I'll probably be labeled a terrible dad for admitting this, but there has been a lot of television watching in my daughter's three years of life. I know you aren’t supposed to watch TV with your children - you’ll rot their brains and all that. I know you are supposed to spend your days playing and educating and showing them the love of nature and all that. We do those things, too. On nice days we go outside, take walks, climb trees, trundle down slides, and explore the woods next to our house. On rainy, cold days we read, color pictures, build giant block towers and hide under the blankets from terrible green monsters.
And yes, we watch TV and movies. When she was younger, I’d watch things I was interested in including zombie movies, foreign flicks, and I’d binge out on Mad Men, Breaking Bad, and any other TV show I’d missed over the years. She’d lay by my side sucking on a bottle, playing with her toys, or sleeping peacefully (ten minutes at a time) while I watched anything I wanted. As she got older, and more able to understand what was happening on the screen I had to switch from the living dead rippling the flesh off of young buxoms and Don Draper terrifying the 1960s to something more age appropriate.
PBS saved my life. During the day, it's nothing but entertaining, educational, marvelously produced children’s programming. I tried not to let her watch too much on any given day, but it sure was nice to be able to put something on that I knew was good programming and commercial free while I grabbed a quick shower or cooked dinner. In the evening hours, I knew I could turn PBS on and catch really good programming that me and the wife could enjoy and that wouldn’t cause the girl to have nightmares.

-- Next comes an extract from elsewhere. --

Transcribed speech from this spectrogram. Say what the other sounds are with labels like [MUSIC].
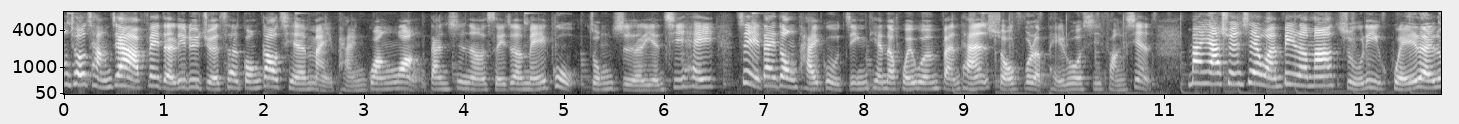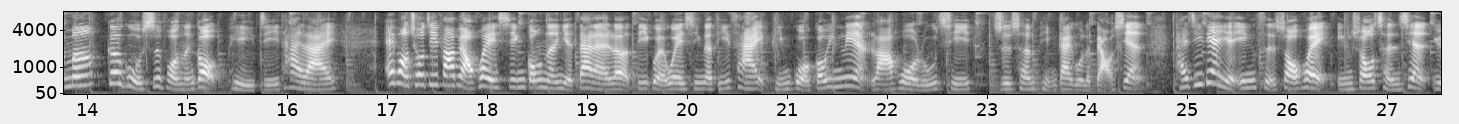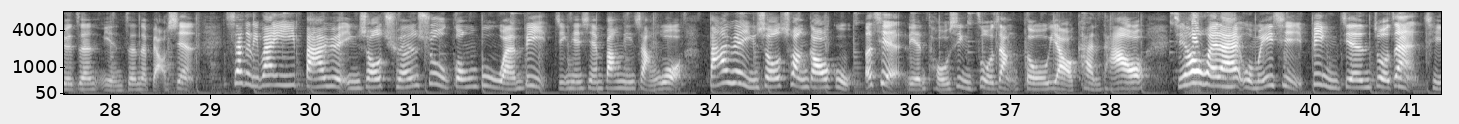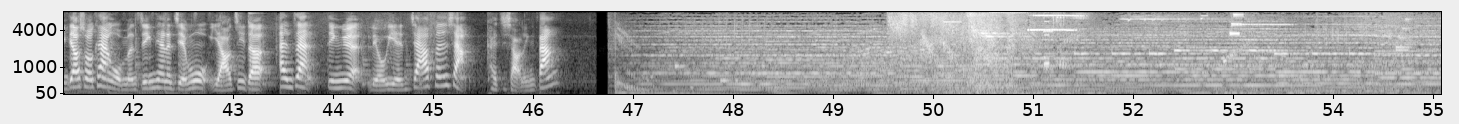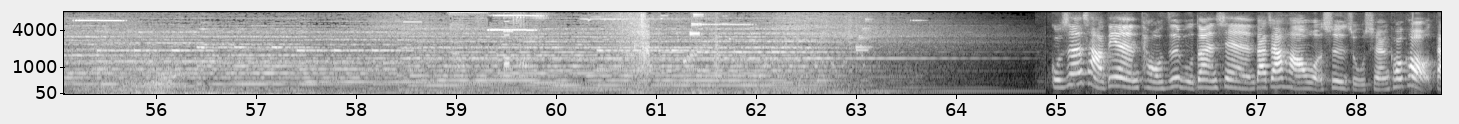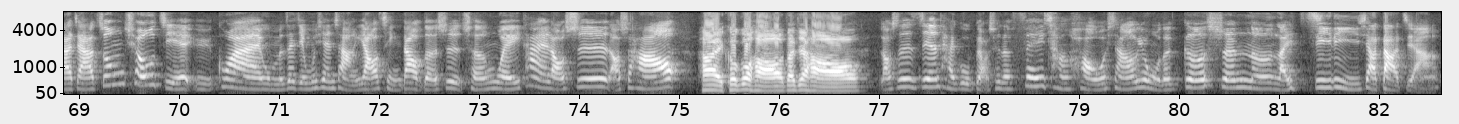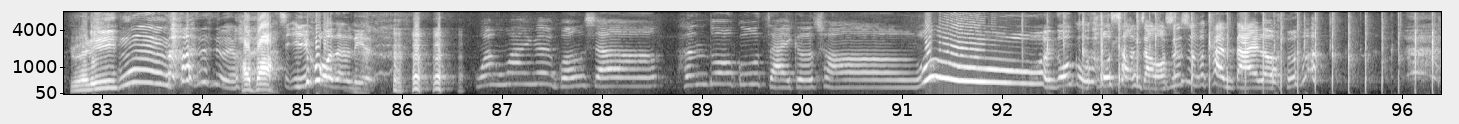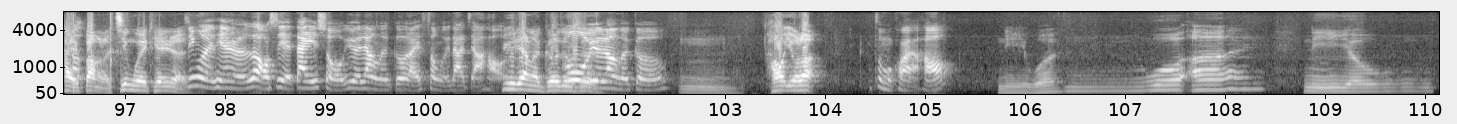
中秋长假，费的利率决策公告前买盘观望，但是呢，随着美股终止了连期黑，这也带动台股今天的回稳反弹，收复了裴洛西防线。卖压宣泄完毕了吗？主力回来了吗？个股是否能够否极泰来？Apple 秋季发表会新功能也带来了低轨卫星的题材，苹果供应链拉货如期，支撑瓶盖股的表现。台积电也因此受惠，营收呈现月增年增的表现。下个礼拜一八月营收全数公布完毕，今天先帮你掌握八月营收创高股，而且连投信做账都要看它哦。节后回来，我们一起并肩作战，请一定要收看我们今天的节目，也要记得按赞、订阅、留言、加分享，开启小铃铛。股市炒店投资不断线，大家好，我是主持人 Coco，大家中秋节愉快。我们在节目现场邀请到的是陈维泰老师，老师好。嗨，Coco 好，大家好。老师，今天台股表现的非常好，我想要用我的歌声呢来激励一下大家。Really？嗯，[LAUGHS] 好吧。疑惑的脸。[LAUGHS] 弯弯月光下，很多股在歌唱，呜，很多股都上涨。老师是不是看呆了？[LAUGHS] 太棒了，惊为天人。惊为天人，乐老师也带一首月亮的歌来送给大家，好了。月亮的歌是不哦，是？月亮的歌，嗯，好，有了。这么快啊？好，你问我爱你有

I’ve talked about my love for PBS before and now I’m starting to sound like a commercial. For someone who doesn’t pay for cable and whose internet connection is too crappy to handle Netflix, PBS really has been a fantastic resource. But I’ll stop gushing now.
The thing is somewhere over the last year we kind of stopped watching their evening programming. I’m not sure exactly why. Where we once used to see what the local affiliate was showing whenever we turned on the TV, I now tend to just pop in a DVD, preferring to watch a movie or binge watch a TV show rather than check out Nova, Nature, or Masterpiece. Again, I’m not entirely sure why. It may be that I’m ready to sit down with a little television earlier then I used to be, which puts me during the News Hour (which I’ve completely given up on) or that I’m hitting it at the in-between hours and I don’t want to start something in the middle. Whatever the reason, the end result has been less PBS, which means I’ve missed a lot of great TV.
This brings me (in the most long winded of ways) to the Pick of the Week. In truth I know very little about Mr. Selfridge. It has not received the sort of buzz that shows like Downton Abbey or Sherlock have received, but the few folks I know who have seen it say nice things. Jeremy Piven is a very good actor and it is a rare thing indeed that Masterpiece programs aren’t very well made and very easy to watch. I’ve caught but bits and pieces of it from time to time and its not been something that I can easily get into in that the scenes I’ve seen don’t make me want to watch anymore, but that’s not necessarily a detriment. Plenty of shows need to be seen from the beginning.
Okay, I just looked at the basic plot lines and I have to admit it is nothing like I thought it would be. For some reason I assumed Mr. Selfridge was some kind of a showman and the program would be about the trials and tribulations of keeping his nightclub going. Turns out its all about the opening of a giant department store in London. That’s not exactly a dynamite concept but I defer to the excellent quality Masterpiece has given us all in the past and hope they can pull this off.
For a week like this, that’s enough to get my pick. Also out that looks interesting:
Hill Street Blues: The Complete Series: I’ve never seen a moment of this cop drama. But it one a whole bunch of Emmys and is generally considered groundbreaking and one of the best series ever made, so I’m ready to give it a shot. This package comes with every single episode, a couple of making-of features, interviews with the cast, gag reels, a 24-page book and commentaries.
Gimme Shelter: Vanessa Hudgens as a teenage girl who runs away from her drug-addicted mom in search of her wealthy father who she’s never known.
Il Sorpasso (Criterion Collection): Italian road comedy that I’ve never heard of get the Criterion treatment.
Father Brown: The Complete Collection: I’ve just started reading G.K. Chesterton’s Father Brown stories and they really are quite delightful. I think they’ve made several TV versions of the beloved character. Kenneth Moore stars in this 1974 version.
Allman Brothers/40: 40th Anniversary Show Live at the Beacon Theatre: I’m not a huge ABB fan but no doubt they got chops and its pretty amazing they lasted this long.